*Data items*.
____________

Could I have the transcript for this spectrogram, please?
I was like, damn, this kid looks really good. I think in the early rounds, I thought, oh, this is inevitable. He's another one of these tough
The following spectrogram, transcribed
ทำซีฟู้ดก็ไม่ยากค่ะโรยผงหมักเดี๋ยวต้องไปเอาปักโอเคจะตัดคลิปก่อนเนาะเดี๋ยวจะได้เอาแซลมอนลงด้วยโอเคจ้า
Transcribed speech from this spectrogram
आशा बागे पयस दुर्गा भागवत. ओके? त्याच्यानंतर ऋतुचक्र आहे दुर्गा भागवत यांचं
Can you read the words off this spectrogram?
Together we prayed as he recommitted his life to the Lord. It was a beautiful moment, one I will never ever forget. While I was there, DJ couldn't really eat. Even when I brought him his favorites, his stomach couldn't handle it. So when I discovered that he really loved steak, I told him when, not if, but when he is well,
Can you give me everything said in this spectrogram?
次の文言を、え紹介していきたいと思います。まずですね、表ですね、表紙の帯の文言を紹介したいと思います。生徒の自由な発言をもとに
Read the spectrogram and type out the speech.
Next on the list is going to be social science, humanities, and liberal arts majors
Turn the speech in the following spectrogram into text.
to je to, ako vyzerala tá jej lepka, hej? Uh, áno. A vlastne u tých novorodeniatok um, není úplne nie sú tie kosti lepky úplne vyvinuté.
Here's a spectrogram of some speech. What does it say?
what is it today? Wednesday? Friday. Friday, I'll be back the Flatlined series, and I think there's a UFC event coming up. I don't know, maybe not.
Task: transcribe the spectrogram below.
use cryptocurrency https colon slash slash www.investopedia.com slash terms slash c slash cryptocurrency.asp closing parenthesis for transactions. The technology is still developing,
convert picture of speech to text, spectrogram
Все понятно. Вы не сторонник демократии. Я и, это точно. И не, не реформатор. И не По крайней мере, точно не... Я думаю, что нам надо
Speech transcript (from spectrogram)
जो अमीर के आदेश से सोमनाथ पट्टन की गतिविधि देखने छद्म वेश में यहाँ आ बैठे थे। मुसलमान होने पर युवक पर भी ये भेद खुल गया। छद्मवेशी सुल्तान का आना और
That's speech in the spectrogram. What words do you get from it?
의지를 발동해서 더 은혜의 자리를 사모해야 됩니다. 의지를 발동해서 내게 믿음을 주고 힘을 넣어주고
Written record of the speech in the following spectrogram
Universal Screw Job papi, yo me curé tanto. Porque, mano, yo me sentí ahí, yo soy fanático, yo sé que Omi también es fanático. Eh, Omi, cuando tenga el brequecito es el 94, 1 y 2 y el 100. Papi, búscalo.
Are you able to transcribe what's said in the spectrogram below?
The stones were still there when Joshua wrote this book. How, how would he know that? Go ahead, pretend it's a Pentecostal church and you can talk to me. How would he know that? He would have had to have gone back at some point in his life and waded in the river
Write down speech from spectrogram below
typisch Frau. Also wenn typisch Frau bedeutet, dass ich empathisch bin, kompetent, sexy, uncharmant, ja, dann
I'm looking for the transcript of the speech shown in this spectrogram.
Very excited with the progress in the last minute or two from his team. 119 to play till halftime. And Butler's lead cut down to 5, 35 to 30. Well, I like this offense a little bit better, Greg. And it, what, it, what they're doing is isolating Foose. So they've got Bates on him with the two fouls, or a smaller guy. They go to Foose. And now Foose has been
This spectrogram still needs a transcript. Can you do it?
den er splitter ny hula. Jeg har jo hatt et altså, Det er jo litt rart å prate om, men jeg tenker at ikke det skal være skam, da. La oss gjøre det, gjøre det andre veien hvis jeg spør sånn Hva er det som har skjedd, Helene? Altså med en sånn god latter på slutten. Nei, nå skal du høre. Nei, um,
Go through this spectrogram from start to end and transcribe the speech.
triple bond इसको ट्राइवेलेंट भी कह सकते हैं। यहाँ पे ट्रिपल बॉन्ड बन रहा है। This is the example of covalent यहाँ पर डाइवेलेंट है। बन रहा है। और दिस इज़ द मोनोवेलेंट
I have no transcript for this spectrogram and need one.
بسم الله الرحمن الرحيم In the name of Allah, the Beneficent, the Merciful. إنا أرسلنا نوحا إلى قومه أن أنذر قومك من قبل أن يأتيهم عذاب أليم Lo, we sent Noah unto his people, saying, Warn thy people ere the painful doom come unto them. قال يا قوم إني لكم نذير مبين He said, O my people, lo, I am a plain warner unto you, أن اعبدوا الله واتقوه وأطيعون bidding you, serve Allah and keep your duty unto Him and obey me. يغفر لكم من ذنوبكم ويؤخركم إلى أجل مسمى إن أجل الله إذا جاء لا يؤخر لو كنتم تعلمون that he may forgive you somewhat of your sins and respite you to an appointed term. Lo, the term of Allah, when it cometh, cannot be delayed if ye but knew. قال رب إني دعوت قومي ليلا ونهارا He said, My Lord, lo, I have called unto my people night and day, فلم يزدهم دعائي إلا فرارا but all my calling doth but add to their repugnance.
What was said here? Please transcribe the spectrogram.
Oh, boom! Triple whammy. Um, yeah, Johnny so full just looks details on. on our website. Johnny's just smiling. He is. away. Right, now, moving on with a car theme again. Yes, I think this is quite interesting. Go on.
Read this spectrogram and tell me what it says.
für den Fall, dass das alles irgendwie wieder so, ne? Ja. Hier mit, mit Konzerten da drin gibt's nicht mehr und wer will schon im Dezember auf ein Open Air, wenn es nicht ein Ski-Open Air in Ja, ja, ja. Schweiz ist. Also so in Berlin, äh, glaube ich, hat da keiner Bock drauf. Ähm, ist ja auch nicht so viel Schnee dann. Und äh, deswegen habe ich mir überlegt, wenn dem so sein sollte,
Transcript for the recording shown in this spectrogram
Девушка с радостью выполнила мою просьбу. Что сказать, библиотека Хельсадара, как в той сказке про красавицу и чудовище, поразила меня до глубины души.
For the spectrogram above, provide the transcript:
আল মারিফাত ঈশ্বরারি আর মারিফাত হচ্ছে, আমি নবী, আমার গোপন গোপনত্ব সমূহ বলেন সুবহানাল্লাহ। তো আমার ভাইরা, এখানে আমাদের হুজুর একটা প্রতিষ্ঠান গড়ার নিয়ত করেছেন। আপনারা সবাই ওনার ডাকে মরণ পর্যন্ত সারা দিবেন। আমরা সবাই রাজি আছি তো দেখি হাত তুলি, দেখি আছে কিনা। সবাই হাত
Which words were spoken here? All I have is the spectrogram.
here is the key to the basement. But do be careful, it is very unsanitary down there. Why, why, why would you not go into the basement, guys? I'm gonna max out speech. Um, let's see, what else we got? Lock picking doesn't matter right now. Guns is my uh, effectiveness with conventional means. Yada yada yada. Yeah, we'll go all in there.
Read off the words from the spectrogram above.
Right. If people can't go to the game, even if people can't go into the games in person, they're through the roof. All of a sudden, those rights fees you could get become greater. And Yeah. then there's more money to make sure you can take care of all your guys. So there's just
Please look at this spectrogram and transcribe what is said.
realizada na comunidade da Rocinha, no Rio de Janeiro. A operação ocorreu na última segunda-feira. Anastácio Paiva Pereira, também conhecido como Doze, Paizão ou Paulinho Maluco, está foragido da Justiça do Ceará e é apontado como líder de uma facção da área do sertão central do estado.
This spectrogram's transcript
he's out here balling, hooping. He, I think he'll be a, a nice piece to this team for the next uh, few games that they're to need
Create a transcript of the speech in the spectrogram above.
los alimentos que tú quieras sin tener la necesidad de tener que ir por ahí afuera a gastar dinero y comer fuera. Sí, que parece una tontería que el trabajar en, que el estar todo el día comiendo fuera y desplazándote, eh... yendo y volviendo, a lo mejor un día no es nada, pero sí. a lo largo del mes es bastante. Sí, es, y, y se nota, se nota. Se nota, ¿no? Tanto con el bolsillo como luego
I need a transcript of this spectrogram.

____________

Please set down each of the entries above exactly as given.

*RESPONSE FOR THIS EXERCISE*.
Could I have the transcript for this spectrogram, please?
I was like, damn, this kid looks really good. I think in the early rounds, I thought, oh, this is inevitable. He's another one of these tough
The following spectrogram, transcribed
ทำซีฟู้ดก็ไม่ยากค่ะโรยผงหมักเดี๋ยวต้องไปเอาปักโอเคจะตัดคลิปก่อนเนาะเดี๋ยวจะได้เอาแซลมอนลงด้วยโอเคจ้า
Transcribed speech from this spectrogram
आशा बागे पयस दुर्गा भागवत. ओके? त्याच्यानंतर ऋतुचक्र आहे दुर्गा भागवत यांचं
Can you read the words off this spectrogram?
Together we prayed as he recommitted his life to the Lord. It was a beautiful moment, one I will never ever forget. While I was there, DJ couldn't really eat. Even when I brought him his favorites, his stomach couldn't handle it. So when I discovered that he really loved steak, I told him when, not if, but when he is well,
Can you give me everything said in this spectrogram?
次の文言を、え紹介していきたいと思います。まずですね、表ですね、表紙の帯の文言を紹介したいと思います。生徒の自由な発言をもとに
Read the spectrogram and type out the speech.
Next on the list is going to be social science, humanities, and liberal arts majors
Turn the speech in the following spectrogram into text.
to je to, ako vyzerala tá jej lepka, hej? Uh, áno. A vlastne u tých novorodeniatok um, není úplne nie sú tie kosti lepky úplne vyvinuté.
Here's a spectrogram of some speech. What does it say?
what is it today? Wednesday? Friday. Friday, I'll be back the Flatlined series, and I think there's a UFC event coming up. I don't know, maybe not.
Task: transcribe the spectrogram below.
use cryptocurrency https colon slash slash www.investopedia.com slash terms slash c slash cryptocurrency.asp closing parenthesis for transactions. The technology is still developing,
convert picture of speech to text, spectrogram
Все понятно. Вы не сторонник демократии. Я и, это точно. И не, не реформатор. И не По крайней мере, точно не... Я думаю, что нам надо
Speech transcript (from spectrogram)
जो अमीर के आदेश से सोमनाथ पट्टन की गतिविधि देखने छद्म वेश में यहाँ आ बैठे थे। मुसलमान होने पर युवक पर भी ये भेद खुल गया। छद्मवेशी सुल्तान का आना और
That's speech in the spectrogram. What words do you get from it?
의지를 발동해서 더 은혜의 자리를 사모해야 됩니다. 의지를 발동해서 내게 믿음을 주고 힘을 넣어주고
Written record of the speech in the following spectrogram
Universal Screw Job papi, yo me curé tanto. Porque, mano, yo me sentí ahí, yo soy fanático, yo sé que Omi también es fanático. Eh, Omi, cuando tenga el brequecito es el 94, 1 y 2 y el 100. Papi, búscalo.
Are you able to transcribe what's said in the spectrogram below?
The stones were still there when Joshua wrote this book. How, how would he know that? Go ahead, pretend it's a Pentecostal church and you can talk to me. How would he know that? He would have had to have gone back at some point in his life and waded in the river
Write down speech from spectrogram below
typisch Frau. Also wenn typisch Frau bedeutet, dass ich empathisch bin, kompetent, sexy, uncharmant, ja, dann
I'm looking for the transcript of the speech shown in this spectrogram.
Very excited with the progress in the last minute or two from his team. 119 to play till halftime. And Butler's lead cut down to 5, 35 to 30. Well, I like this offense a little bit better, Greg. And it, what, it, what they're doing is isolating Foose. So they've got Bates on him with the two fouls, or a smaller guy. They go to Foose. And now Foose has been
This spectrogram still needs a transcript. Can you do it?
den er splitter ny hula. Jeg har jo hatt et altså, Det er jo litt rart å prate om, men jeg tenker at ikke det skal være skam, da. La oss gjøre det, gjøre det andre veien hvis jeg spør sånn Hva er det som har skjedd, Helene? Altså med en sånn god latter på slutten. Nei, nå skal du høre. Nei, um,
Go through this spectrogram from start to end and transcribe the speech.
triple bond इसको ट्राइवेलेंट भी कह सकते हैं। यहाँ पे ट्रिपल बॉन्ड बन रहा है। This is the example of covalent यहाँ पर डाइवेलेंट है। बन रहा है। और दिस इज़ द मोनोवेलेंट
I have no transcript for this spectrogram and need one.
بسم الله الرحمن الرحيم In the name of Allah, the Beneficent, the Merciful. إنا أرسلنا نوحا إلى قومه أن أنذر قومك من قبل أن يأتيهم عذاب أليم Lo, we sent Noah unto his people, saying, Warn thy people ere the painful doom come unto them. قال يا قوم إني لكم نذير مبين He said, O my people, lo, I am a plain warner unto you, أن اعبدوا الله واتقوه وأطيعون bidding you, serve Allah and keep your duty unto Him and obey me. يغفر لكم من ذنوبكم ويؤخركم إلى أجل مسمى إن أجل الله إذا جاء لا يؤخر لو كنتم تعلمون that he may forgive you somewhat of your sins and respite you to an appointed term. Lo, the term of Allah, when it cometh, cannot be delayed if ye but knew. قال رب إني دعوت قومي ليلا ونهارا He said, My Lord, lo, I have called unto my people night and day, فلم يزدهم دعائي إلا فرارا but all my calling doth but add to their repugnance.
What was said here? Please transcribe the spectrogram.
Oh, boom! Triple whammy. Um, yeah, Johnny so full just looks details on. on our website. Johnny's just smiling. He is. away. Right, now, moving on with a car theme again. Yes, I think this is quite interesting. Go on.
Read this spectrogram and tell me what it says.
für den Fall, dass das alles irgendwie wieder so, ne? Ja. Hier mit, mit Konzerten da drin gibt's nicht mehr und wer will schon im Dezember auf ein Open Air, wenn es nicht ein Ski-Open Air in Ja, ja, ja. Schweiz ist. Also so in Berlin, äh, glaube ich, hat da keiner Bock drauf. Ähm, ist ja auch nicht so viel Schnee dann. Und äh, deswegen habe ich mir überlegt, wenn dem so sein sollte,
Transcript for the recording shown in this spectrogram
Девушка с радостью выполнила мою просьбу. Что сказать, библиотека Хельсадара, как в той сказке про красавицу и чудовище, поразила меня до глубины души.
For the spectrogram above, provide the transcript:
আল মারিফাত ঈশ্বরারি আর মারিফাত হচ্ছে, আমি নবী, আমার গোপন গোপনত্ব সমূহ বলেন সুবহানাল্লাহ। তো আমার ভাইরা, এখানে আমাদের হুজুর একটা প্রতিষ্ঠান গড়ার নিয়ত করেছেন। আপনারা সবাই ওনার ডাকে মরণ পর্যন্ত সারা দিবেন। আমরা সবাই রাজি আছি তো দেখি হাত তুলি, দেখি আছে কিনা। সবাই হাত
Which words were spoken here? All I have is the spectrogram.
here is the key to the basement. But do be careful, it is very unsanitary down there. Why, why, why would you not go into the basement, guys? I'm gonna max out speech. Um, let's see, what else we got? Lock picking doesn't matter right now. Guns is my uh, effectiveness with conventional means. Yada yada yada. Yeah, we'll go all in there.
Read off the words from the spectrogram above.
Right. If people can't go to the game, even if people can't go into the games in person, they're through the roof. All of a sudden, those rights fees you could get become greater. And Yeah. then there's more money to make sure you can take care of all your guys. So there's just
Please look at this spectrogram and transcribe what is said.
realizada na comunidade da Rocinha, no Rio de Janeiro. A operação ocorreu na última segunda-feira. Anastácio Paiva Pereira, também conhecido como Doze, Paizão ou Paulinho Maluco, está foragido da Justiça do Ceará e é apontado como líder de uma facção da área do sertão central do estado.
This spectrogram's transcript
he's out here balling, hooping. He, I think he'll be a, a nice piece to this team for the next uh, few games that they're to need
Create a transcript of the speech in the spectrogram above.
los alimentos que tú quieras sin tener la necesidad de tener que ir por ahí afuera a gastar dinero y comer fuera. Sí, que parece una tontería que el trabajar en, que el estar todo el día comiendo fuera y desplazándote, eh... yendo y volviendo, a lo mejor un día no es nada, pero sí. a lo largo del mes es bastante. Sí, es, y, y se nota, se nota. Se nota, ¿no? Tanto con el bolsillo como luego
I need a transcript of this spectrogram.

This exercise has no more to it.